Concerning global climate initiatives, the President recently announced an aggressive plan to reduce the projected growth in U.S. greenhouse gas emissions in the next decade, along with a comprehensive set of domestic and international policy initiatives. The Administration would support legislation that is consistent with this plan, particularly to advance the goal of reducing the "greenhouse gas intensity" of the American economy and improving the existing Department of Energy registry for reporting and crediting voluntary emissions reductions. Improving the existing registry would be more productive than imposing new expansive and burdensome mandatory nation-wide emissions reporting requirements as contained in S. 517.

In addition, the Administration has recently established a new Committee on Climate Change Science and Technology Integration, chaired by the Secretary of Commerce, to manage the Federal climate science and technology research programs and report to the ongoing cabinet-level global climate working group. The Administration, therefore, has serious concerns about S. 517's highly prescriptive provisions, which would create an unwieldy new climate policy bureaucracy. The bill's requirements would also interfere with the President's constitutional authority to supervise the Executive Branch and unconstitutionally restrict the President's powers under the Appointments Clause.

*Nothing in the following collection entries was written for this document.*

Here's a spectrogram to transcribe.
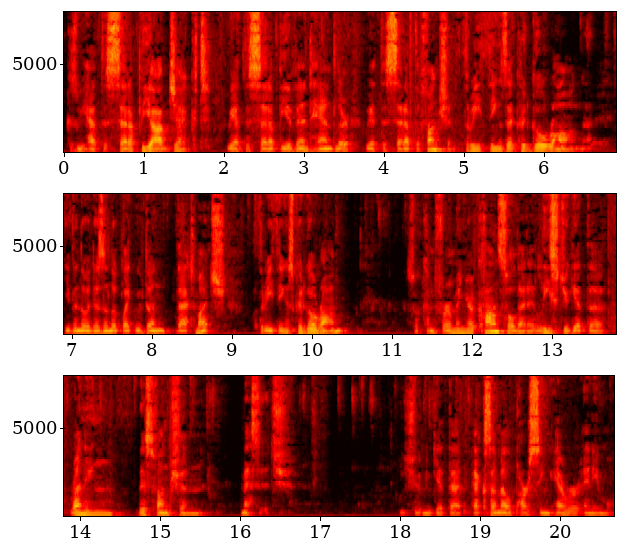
because we have to set up the object, we have to set up the event handler, we have to set up the function. Three things that could go wrong. Even though it doesn't look like we've done that much, three things could go wrong. So confirm in your console that at least you get the running this function message. You shouldn't get that XML parsing error anymore.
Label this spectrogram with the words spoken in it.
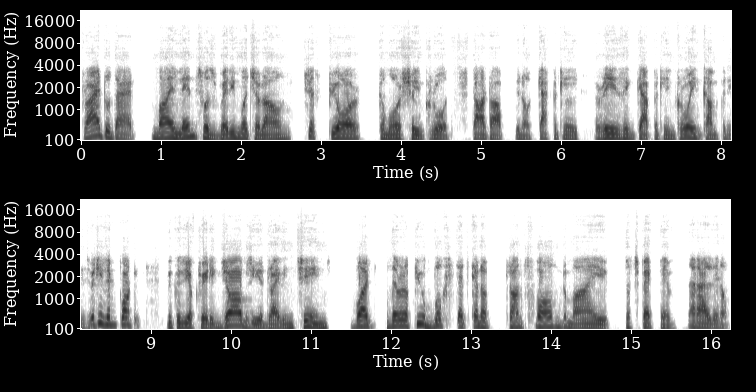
prior to that, my lens was very much around just pure commercial growth, startup, you know, capital, raising capital, growing companies, which is important because you're creating jobs, you're driving change. But there were a few books that kind of transformed my perspective, and I'll you know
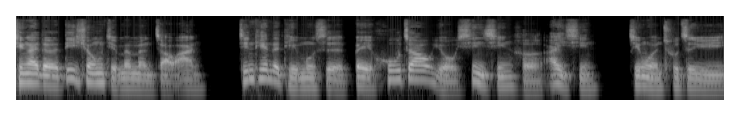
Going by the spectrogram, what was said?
亲爱的弟兄姐妹们，早安！今天的题目是被呼召有信心和爱心。经文出自于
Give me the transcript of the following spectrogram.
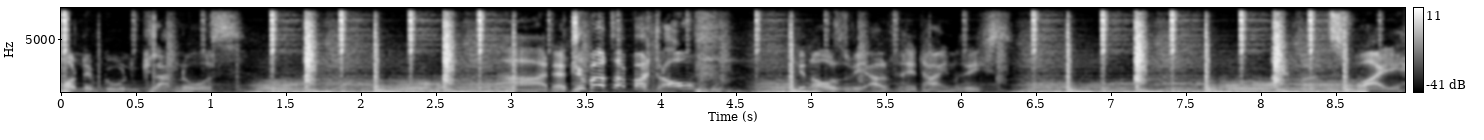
von dem guten Klanglos. Ah, der Typ hat's einfach drauf. Genauso wie Alfred Heinrichs. Einfach zwei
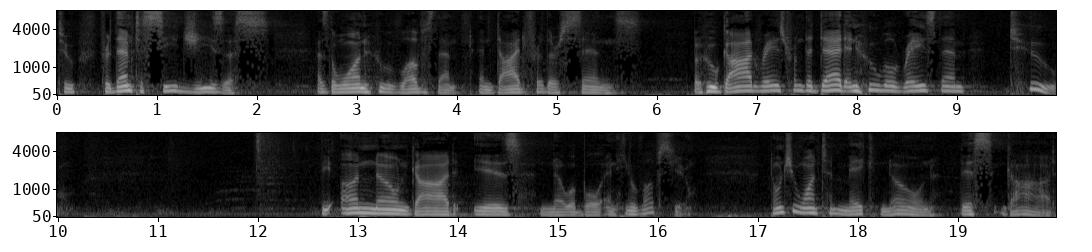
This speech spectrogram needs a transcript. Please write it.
to, for them to see Jesus as the one who loves them and died for their sins, but who God raised from the dead and who will raise them too. The unknown God is knowable and he loves you. Don't you want to make known this God?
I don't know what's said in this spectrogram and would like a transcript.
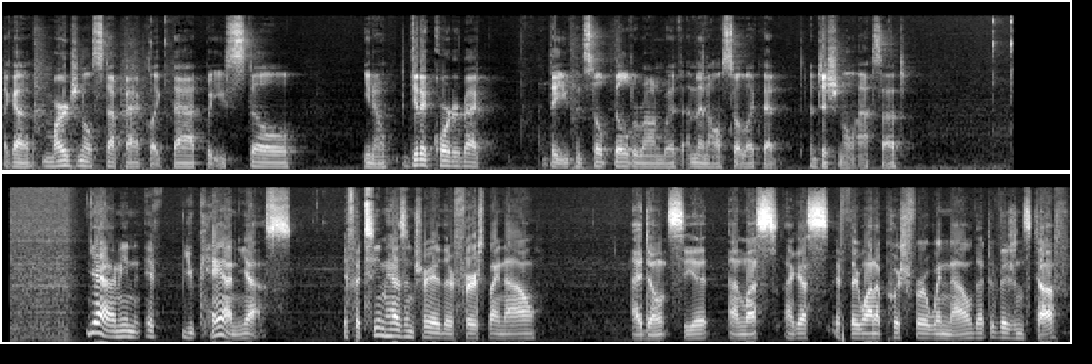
like a marginal step back like that, but you still you know, get a quarterback that you can still build around with, and then also like that additional asset. Yeah, I mean, if you can, yes. If a team hasn't traded their first by now, I don't see it. Unless, I guess, if they want to push for a win now, that division's tough.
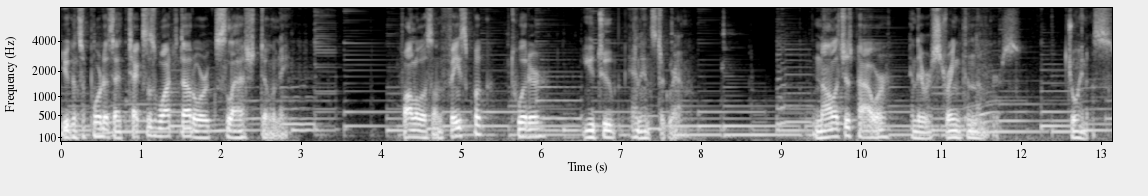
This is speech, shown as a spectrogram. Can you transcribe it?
You can support us at texaswatch.org/donate. Follow us on Facebook, Twitter, YouTube, and Instagram. Knowledge is power and there is strength in numbers. Join us.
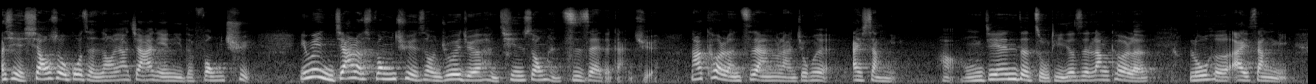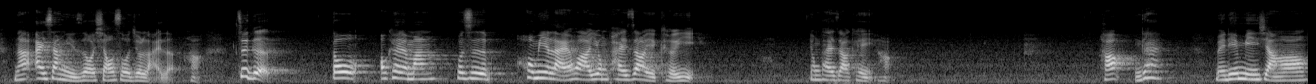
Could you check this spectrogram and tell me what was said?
而且销售过程中要加一点你的风趣，因为你加了风趣的时候，你就会觉得很轻松、很自在的感觉，那客人自然而然就会爱上你。好，我们今天的主题就是让客人如何爱上你，那爱上你之后，销售就来了。哈，这个都 OK 了吗？或是后面来的话用拍照也可以。用拍照可以哈，好，你看，每天冥想哦，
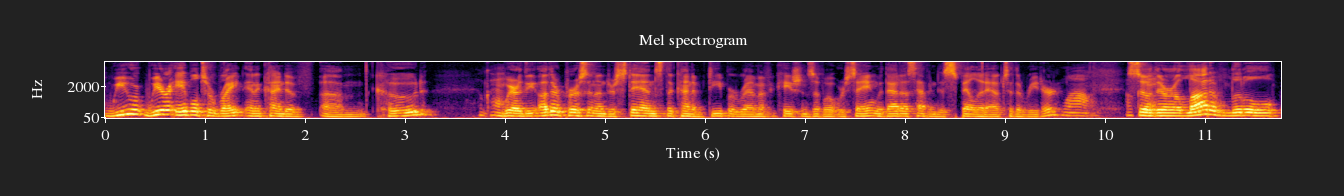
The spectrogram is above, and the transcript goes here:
We were we are able to write in a kind of um, code. Okay. Where the other person understands the kind of deeper ramifications of what we're saying without us having to spell it out to the reader. Wow. Okay. So there are a lot of little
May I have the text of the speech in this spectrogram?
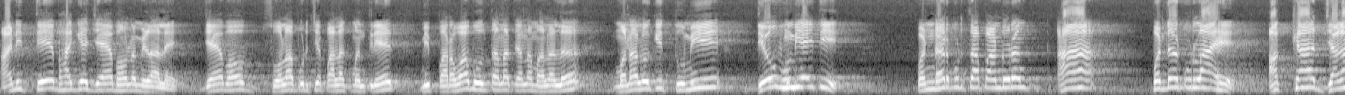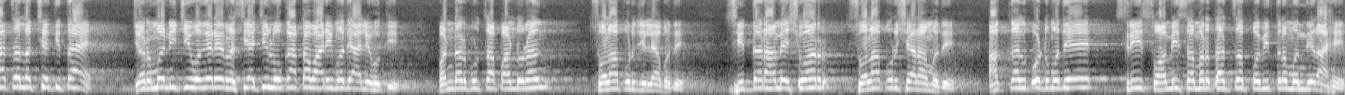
आणि ते भाग्य जयाभाऊंना मिळालंय. जयाभाऊ सोलापूरचे पालकमंत्री आहेत. मी परवा बोलताना त्यांना म्हणालं म्हणालो की तुम्ही देवभूमी आहे ती. पंढरपूरचा पांडुरंग हा पंढरपूरला आहे. अख्ख्या जगाचं लक्ष तिथं आहे. जर्मनीची वगैरे रशियाची लोक आता वारीमध्ये आली होती. पंढरपूरचा पांडुरंग सोलापूर जिल्ह्यामध्ये. सिद्धरामेश्वर सोलापूर शहरामध्ये. अक्कलकोटमध्ये श्री स्वामी समर्थांचं पवित्र मंदिर आहे.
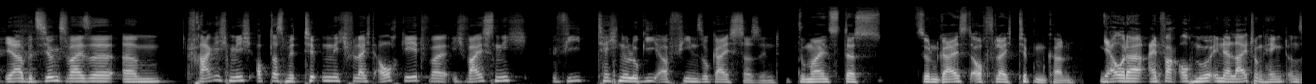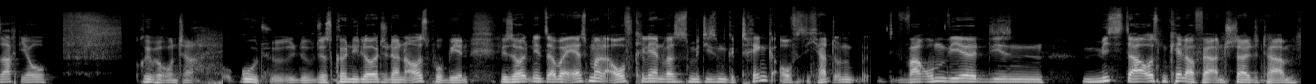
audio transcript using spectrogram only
Ja, beziehungsweise ähm, frage ich mich, ob das mit Tippen nicht vielleicht auch geht, weil ich weiß nicht, wie technologieaffin so Geister sind. Du meinst, dass so ein Geist auch vielleicht tippen kann? Ja, oder einfach auch nur in der Leitung hängt und sagt, yo, rüber runter. Gut, das können die Leute dann ausprobieren. Wir sollten jetzt aber erstmal aufklären, was es mit diesem Getränk auf sich hat und warum wir diesen Mist da aus dem Keller veranstaltet haben.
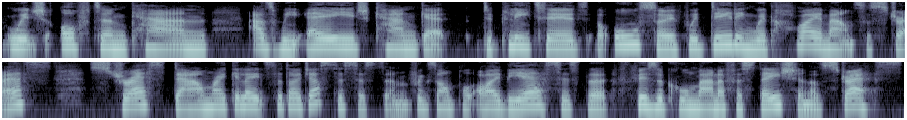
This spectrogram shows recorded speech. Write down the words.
which often can, as we age, can get depleted. But also, if we're dealing with high amounts of stress, stress downregulates the digestive system. For example, IBS is the physical manifestation of stress.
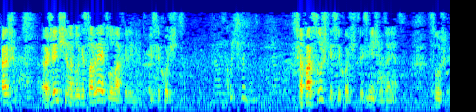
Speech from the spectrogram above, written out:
Хорошо. Женщина благословляет лулав или нет, если хочется? Шафар слушает, если хочется, если нечем заняться. Слушай.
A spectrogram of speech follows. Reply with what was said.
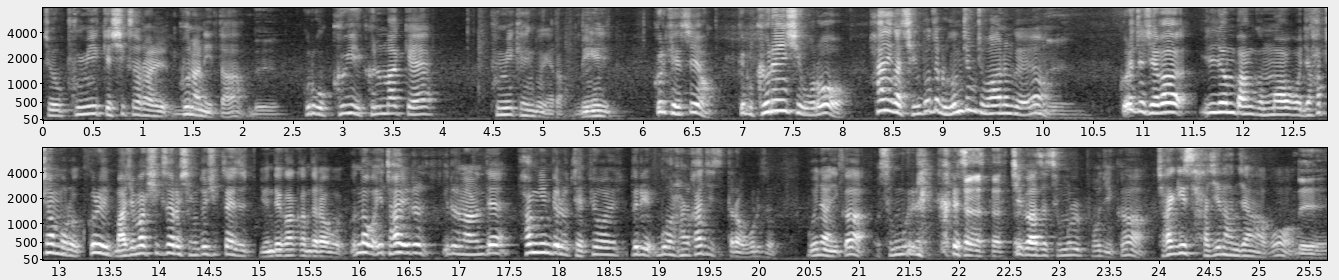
저 품위 있게 식사를 할 권한이 있다. 네. 그리고 그게 걸맞게 품위 있게 행동해라. 명예 그렇게 했어요. 그럼 그런 식으로 하니까 생도들을 엄청 좋아하는 거예요. 네. 그래서 제가 1년 반 근무하고 이제 합참으로 그래 마지막 식사를 생도식당에서 연대 각관들하고 끝나고 다 일어, 일어나는데 학년별로 대표들이 뭐 하나 가지 있더라고 그래서 뭐냐니까 선물이래 그래서 집에 와서 선물을 보니까 자기 사진 한 장하고 네.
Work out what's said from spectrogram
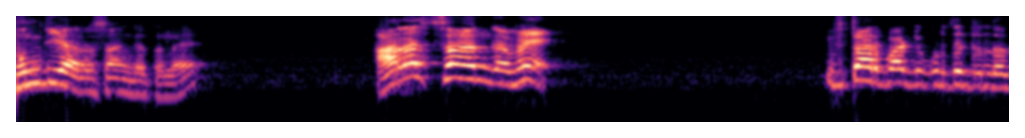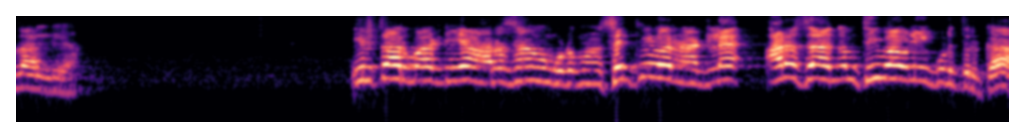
முந்தைய அரசாங்கத்தில் அரசாங்கமே இஃப்தார் பார்ட்டி கொடுத்துட்டு இருந்ததா இல்லையா? இஃப்தார் பார்ட்டியை அரசாங்கம் கொடுக்கணும்? செக்யூலர் நாட்டில் அரசாங்கம் தீபாவளி கொடுத்துருக்கா?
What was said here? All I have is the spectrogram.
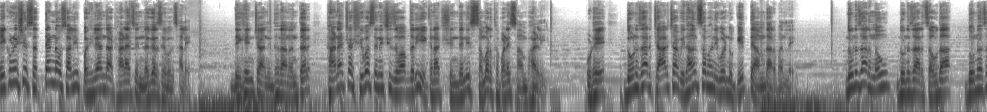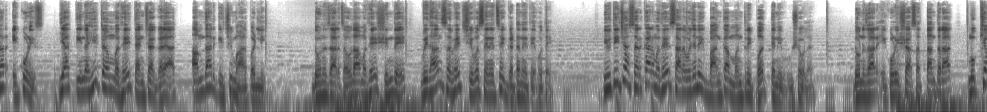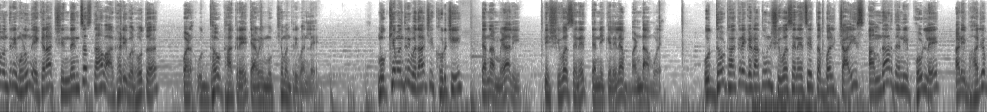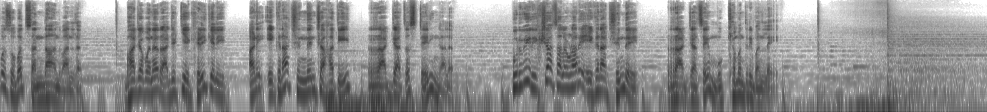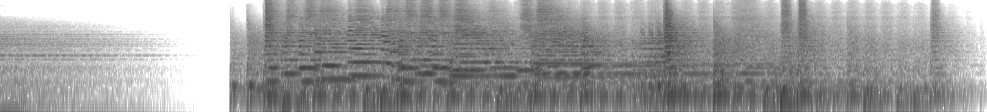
एकोणीसशे सत्त्याण्णव साली पहिल्यांदा ठाण्याचे नगरसेवक झाले. दिघेंच्या निधनानंतर ठाण्याच्या शिवसेनेची जबाबदारी एकनाथ शिंदेनी समर्थपणे सांभाळली. पुढे दोन हजार चारच्या विधानसभा निवडणुकीत ते आमदार बनले. दोन हजार नऊ दोन हजार चौदा दोन हजार एकोणीस या तीनही टर्ममध्ये त्यांच्या गळ्यात आमदारकीची माळ पडली. दोन हजार चौदा मध्ये शिंदे विधानसभेत शिवसेनेचे गटनेते होते. युतीच्या सरकारमध्ये सार्वजनिक बांधकाम मंत्री पद त्यांनी भूषवलं. दोन हजार एकोणीसच्या सत्तांतरात मुख्यमंत्री म्हणून एकनाथ शिंदेच नाव आघाडीवर होतं पण उद्धव ठाकरे त्यावेळी मुख्यमंत्री बनले. मुख्यमंत्री पदाची खुर्ची त्यांना मिळाली ती शिवसेनेत त्यांनी केलेल्या बंडामुळे. उद्धव ठाकरे गटातून शिवसेनेचे तब्बल चाळीस आमदार त्यांनी फोडले आणि भाजपसोबत संधान बांधलं. भाजपनं राजकीय खेळी केली आणि एकनाथ शिंदेच्या हाती राज्याचं स्टेरिंग आलं. पूर्वी रिक्षा चालवणारे एकनाथ शिंदे राज्याचे मुख्यमंत्री बनले.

Finally, the Administration opposes provisions in the bill authorizing Federal spending at unrealistically high levels that significantly exceed the President's Budget request.

The Administration remains strongly committed to enactment of energy legislation this year and will work with Congress to pass comprehensive, environmentally sensitive, and economically responsible energy legislation as called for by the NEP.

Pay-As-You-Go Scoring

Any law that would reduce receipts or increase direct spending is subject to the pay-as-you-go requirements of the Balanced Budget and Emergency Deficit Control Act. Accordingly, S. 517, or any substitute amendment in lieu thereof that would reduce revenues or increase direct spending, will be subject to the pay-as-you-go requirement. OMB has not completed the scoring of S. 517, but a preliminary scoring indicates that S. 517 would have net budget costs. The Administration will work with Congress to ensure that any unintended sequester of spending does not occur under current law or through the enactment of any other proposals that meet the President's objectives.